Dataset records:
====================

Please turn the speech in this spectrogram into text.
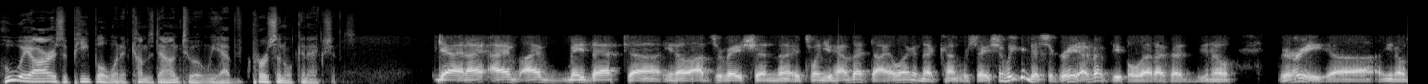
who we are as a people when it comes down to it. and We have personal connections. Yeah, and I, I've I've made that uh, you know observation. Uh, it's when you have that dialogue and that conversation. We can disagree. I've had people that I've had you know very uh, you know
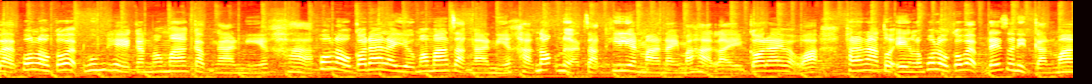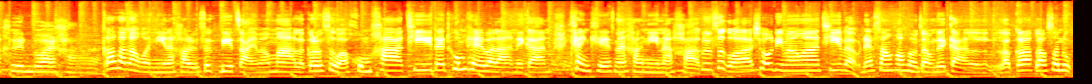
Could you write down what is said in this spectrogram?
แบบพวกเราก็แบบทุ่มเทกันมากๆ กับงานนี้ค่ะ พวกเราก็ได้อะไรเยอะมากๆ จากงานนี้ค่ะ นอกเหนือจากที่เรียนมาในมหาลัยก็ได้แบบว่าพัฒนาตัวเองแล้วพวกเราก็แบบได้สนิทกันมากขึ้นด้วยค่ะ ก็สำหรับวันนี้นะคะ รู้สึกดีใจมากๆ แล้วก็รู้สึกว่าคุ้มค่าที่ได้ทุ่มเทเวลาในการแข่งเคสในครั้งนี้นะคะ รู้สึกว่าโชคดีมากๆที่แบบได้สร้างความทรงจำด้วยกัน แล้วก็เราสนุก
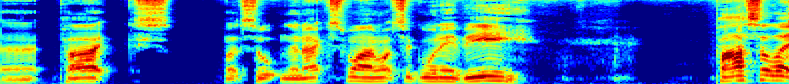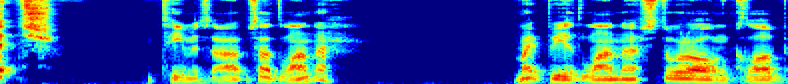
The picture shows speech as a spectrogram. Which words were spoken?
Uh, packs. Let's open the next one. What's it going to be? Pasalic. Team is that? It's Atalanta. Might be Atalanta. Store all in club.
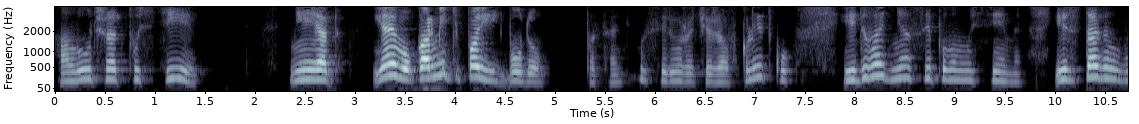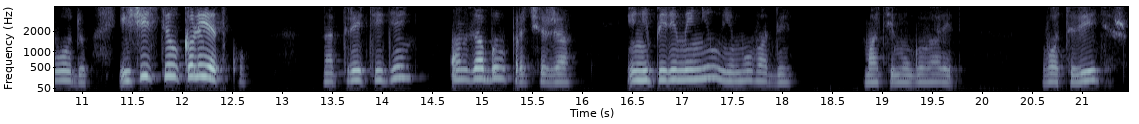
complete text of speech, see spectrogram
а лучше отпусти». «Нет, я его кормить и поить буду», Посадил Сережа чижа в клетку и два дня сыпал ему семя, и ставил воду, и чистил клетку. На третий день он забыл про чижа и не переменил ему воды. Мать ему говорит, вот видишь,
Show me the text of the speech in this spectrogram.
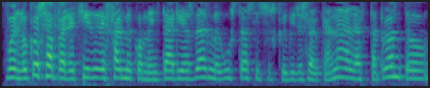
Bueno, ¿qué os ha parecido? Dejadme comentarios, dar me gustas y suscribiros al canal. Hasta pronto.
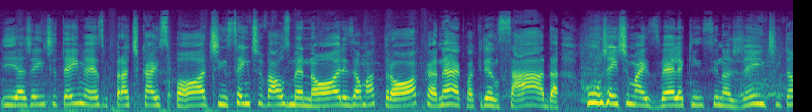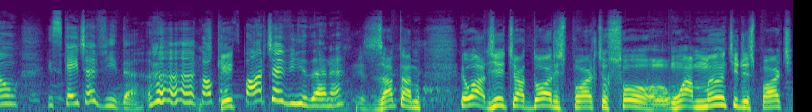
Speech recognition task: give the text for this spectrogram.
E a gente tem mesmo que praticar esporte, incentivar os menores, é uma troca, né, com a criançada, com gente mais velha que ensina a gente. Então, skate é vida. Qualquer Skate- esporte é vida, né? Exatamente. Eu, gente, eu adoro esporte, eu sou um amante de esporte.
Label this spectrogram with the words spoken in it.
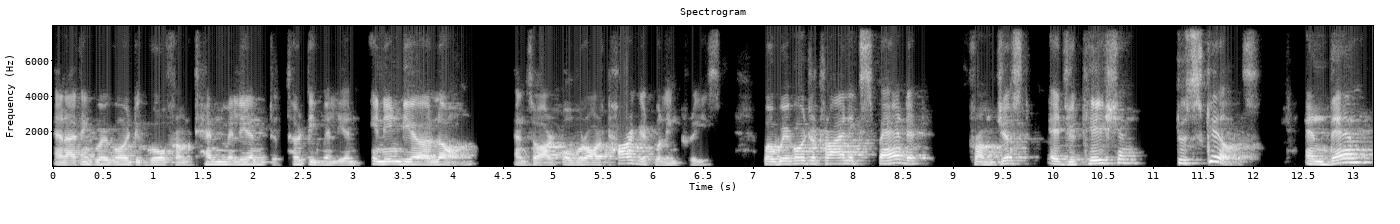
and I think we're going to go from 10 million to 30 million in India alone. And so our overall target will increase. But we're going to try and expand it from just education to skills, and then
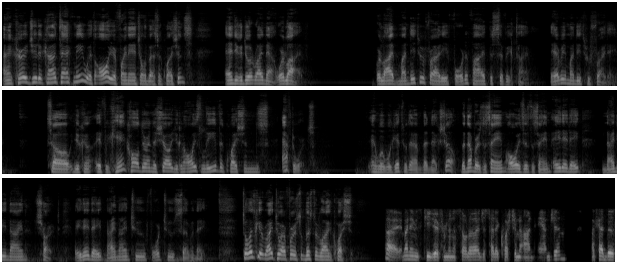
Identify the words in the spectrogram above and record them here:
I encourage you to contact me with all your financial investment questions, and you can do it right now. We're live. We're live Monday through Friday, 4 to 5 Pacific time, every Monday through Friday. So you can, if we can't call during the show, you can always leave the questions afterwards, and we'll, we'll get to them the next show. The number is the same, always is the same: 888-99 chart, 888-992-4278. So let's get right to our first listener line question. Hi, my name is TJ from Minnesota. I just had a question on Amgen. I've had this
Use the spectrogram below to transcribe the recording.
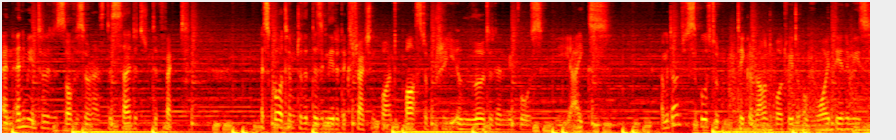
An enemy intelligence officer has decided to defect. Escort him to the designated extraction point past a pre-alerted enemy force. Yikes. I mean, aren't you supposed to take a roundabout way to avoid the enemies,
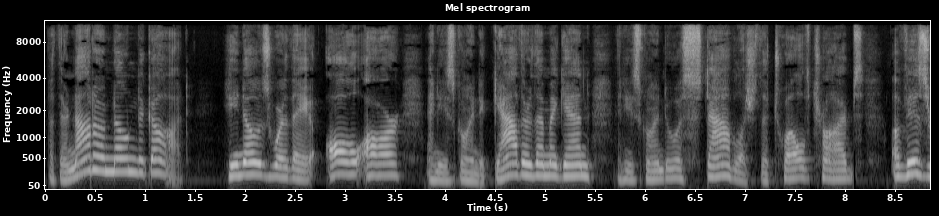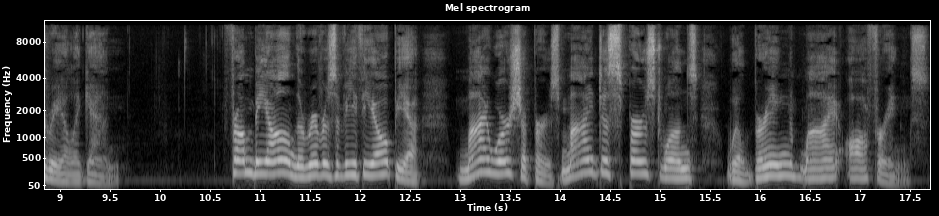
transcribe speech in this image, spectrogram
But they're not unknown to God. He knows where they all are, and he's going to gather them again, and he's going to establish the 12 tribes of Israel again. From beyond the rivers of Ethiopia, my worshippers, my dispersed ones, will bring my offerings.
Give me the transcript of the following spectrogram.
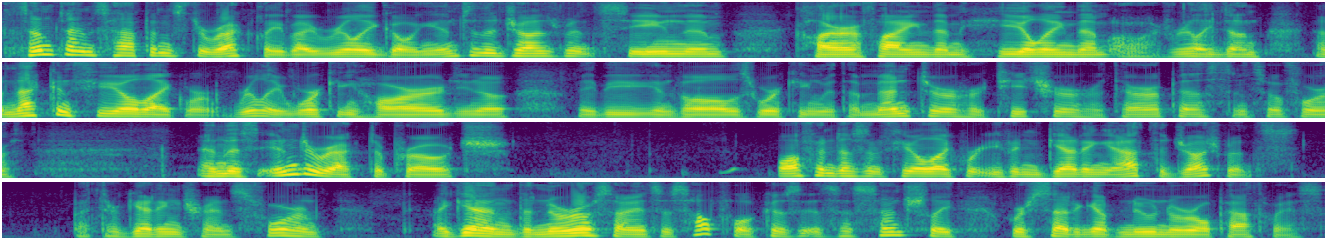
sometimes happens directly by really going into the judgment, seeing them, clarifying them, healing them. Oh, I've really done, and that can feel like we're really working hard. You know, maybe involves working with a mentor, her teacher, her therapist, and so forth. And this indirect approach often doesn't feel like we're even getting at the judgments, but they're getting transformed. again, the neuroscience is helpful because it's essentially we're setting up new neural pathways.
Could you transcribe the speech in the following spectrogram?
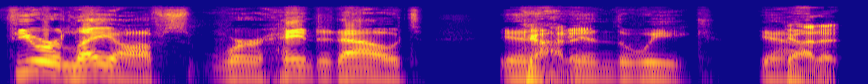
fewer layoffs were handed out in, in the week. Yeah. Got it.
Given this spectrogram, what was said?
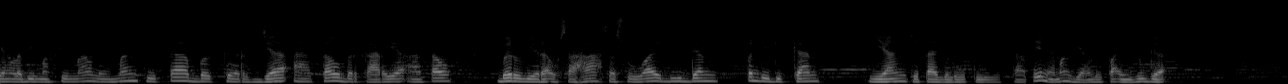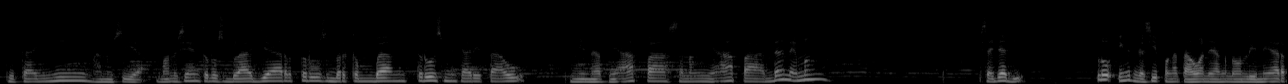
yang lebih maksimal memang kita bekerja atau berkarya atau berwirausaha sesuai bidang pendidikan yang kita geluti. Tapi memang jangan lupain juga kita ini manusia, manusia yang terus belajar, terus berkembang, terus mencari tahu minatnya apa, senangnya apa, dan emang bisa jadi. Lo inget gak sih pengetahuan yang non linear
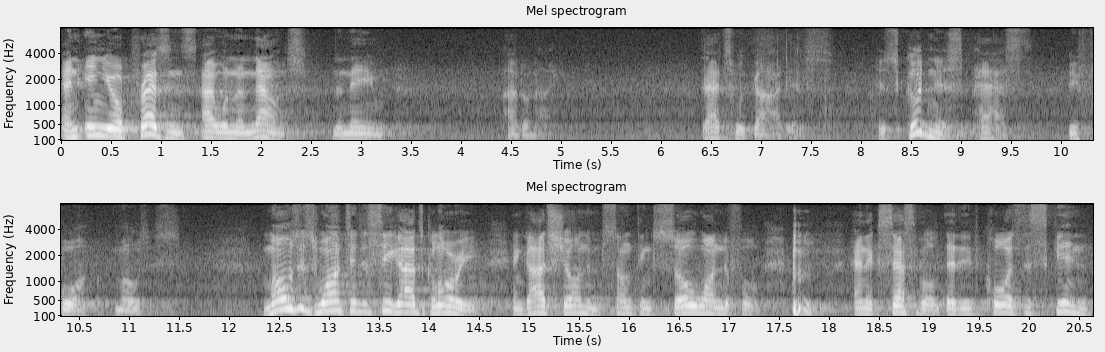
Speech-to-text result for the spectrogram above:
and in your presence I will announce the name Adonai. That's what God is. His goodness passed before Moses. Moses wanted to see God's glory, and God showed him something so wonderful and accessible that it caused the skin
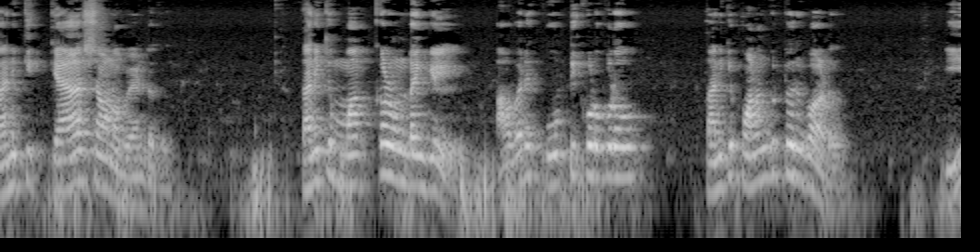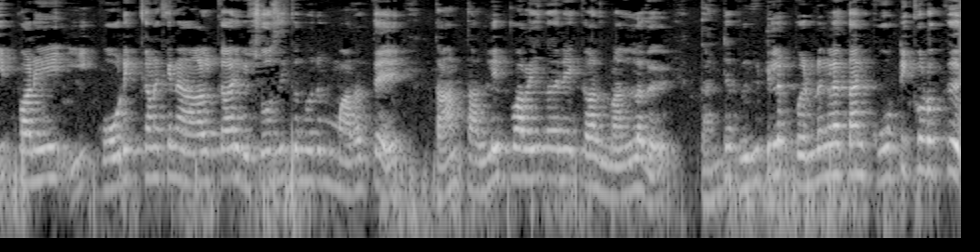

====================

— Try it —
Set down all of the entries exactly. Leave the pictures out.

— Response box —
Please turn the speech in this spectrogram into text.
who we are as a people when it comes down to it. and We have personal connections. Yeah, and I, I've I've made that uh, you know observation. Uh, it's when you have that dialogue and that conversation. We can disagree. I've had people that I've had you know very uh, you know
Could you write down what is said in this spectrogram?
แบบพวกเราก็แบบทุ่มเทกันมากๆ กับงานนี้ค่ะ พวกเราก็ได้อะไรเยอะมากๆ จากงานนี้ค่ะ นอกเหนือจากที่เรียนมาในมหาลัยก็ได้แบบว่าพัฒนาตัวเองแล้วพวกเราก็แบบได้สนิทกันมากขึ้นด้วยค่ะ ก็สำหรับวันนี้นะคะ รู้สึกดีใจมากๆ แล้วก็รู้สึกว่าคุ้มค่าที่ได้ทุ่มเทเวลาในการแข่งเคสในครั้งนี้นะคะ รู้สึกว่าโชคดีมากๆที่แบบได้สร้างความทรงจำด้วยกัน แล้วก็เราสนุก
The picture shows speech as a spectrogram. Which words were spoken?
Uh, packs. Let's open the next one. What's it going to be? Pasalic. Team is that? It's Atalanta. Might be Atalanta. Store all in club.
complete text of speech, see spectrogram
а лучше отпусти». «Нет, я его кормить и поить буду», Посадил Сережа чижа в клетку и два дня сыпал ему семя, и ставил воду, и чистил клетку. На третий день он забыл про чижа и не переменил ему воды. Мать ему говорит, вот видишь,
Show me the text of the speech in this spectrogram.
Bueno, ¿qué os ha parecido? Dejadme comentarios, dar me gustas y suscribiros al canal. Hasta pronto.
Speech recognition task: give the text for this spectrogram.
E a gente tem mesmo que praticar esporte, incentivar os menores, é uma troca, né, com a criançada, com gente mais velha que ensina a gente. Então, skate é vida. Qualquer Skate- esporte é vida, né? Exatamente. Eu, gente, eu adoro esporte, eu sou um amante de esporte.
Label this spectrogram with the words spoken in it.
and I think we're going to go from 10 million to 30 million in India alone. And so our overall target will increase. But we're going to try and expand it from just education to skills, and then
Identify the words in the spectrogram above and record them here:
I encourage you to contact me with all your financial investment questions, and you can do it right now. We're live. We're live Monday through Friday, 4 to 5 Pacific time, every Monday through Friday. So you can, if we can't call during the show, you can always leave the questions afterwards, and we'll, we'll get to them the next show. The number is the same, always is the same: 888-99 chart, 888-992-4278. So let's get right to our first listener line question. Hi, my name is TJ from Minnesota. I just had a question on Amgen. I've had this
Use the spectrogram below to transcribe the recording.
An enemy intelligence officer has decided to defect. Escort him to the designated extraction point past a pre-alerted enemy force. Yikes. I mean, aren't you supposed to take a roundabout way to avoid the enemies,
transcribe speech in this image, spectrogram
But they're not unknown to God. He knows where they all are, and he's going to gather them again, and he's going to establish the 12 tribes of Israel again. From beyond the rivers of Ethiopia, my worshippers, my dispersed ones, will bring my offerings.
Give me the transcript of the following spectrogram.
sometimes happens directly by really going into the judgment, seeing them, clarifying them, healing them. Oh, I've really done, and that can feel like we're really working hard. You know, maybe involves working with a mentor, her teacher, her therapist, and so forth. And this indirect approach often doesn't feel like we're even getting at the judgments, but they're getting transformed. again, the neuroscience is helpful because it's essentially we're setting up new neural pathways.
Could you transcribe the speech in the following spectrogram?
fewer layoffs were handed out in, in the week. Yeah. Got it.
Given this spectrogram, what was said?
yang lebih maksimal memang kita bekerja atau berkarya atau berwirausaha sesuai bidang pendidikan yang kita geluti. Tapi memang jangan lupain juga kita ini manusia, manusia yang terus belajar, terus berkembang, terus mencari tahu minatnya apa, senangnya apa, dan emang bisa jadi. Lo inget gak sih pengetahuan yang non linear
Speech-to-text result for the spectrogram above:
and in your presence I will announce the name Adonai. That's what God is. His goodness passed before Moses. Moses wanted to see God's glory, and God showed him something so wonderful and accessible that it caused the skin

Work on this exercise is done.